[…] The conflict, which has taken Burkina Faso from one of the most stable countries in West Africa to one of the most dangerous, poses a dilemma to European policymakers intent on stabilizing an increasingly volatile region that is key to its geopolitical goals — chief among them containing the spread of terrorism and curtailing migration to Europe.
Analysts have warned that the European Union’s Sahel strategy prioritized counterterrorism and military solutions to the conflict, rather than seeking to solve issues of governance that would bring more lasting stability to the region.
Now, even as Brussels revises its Sahel strategy in light of the tenacity of the ongoing conflict, it faces an added complication. According to local officials and analysts, the central government has started to engage in talks with the armed Islamist groups. And it appears to be working: There has been a noticeable drop in attacks from Islamic militants and fewer unlawful killings by state security forces and militia.
The move puts the EU in a bind, as it has previously opposed opening talks with terrorist-affiliated groups.

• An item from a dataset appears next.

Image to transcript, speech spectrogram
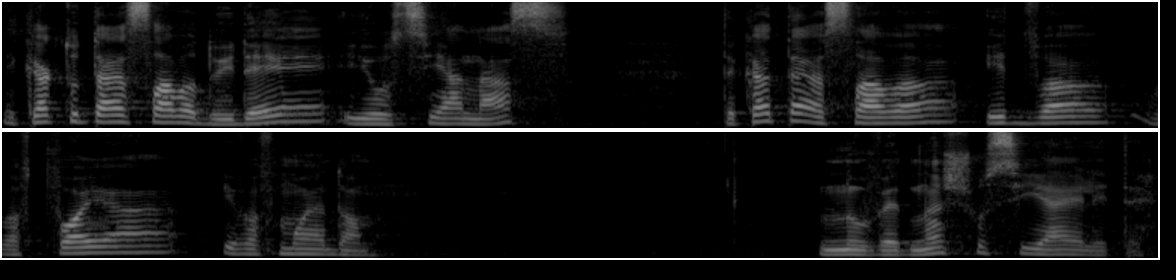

“The question of negotiations with terrorists is a delicate one,” Ángel Losada Fernández, the EU’s special representative for the Sahel, said in a recent interview with POLITICO. “It’s an important question, but it’s very difficult to say who are the ones who are really the terrorists with blood on their hands.” Läs artikel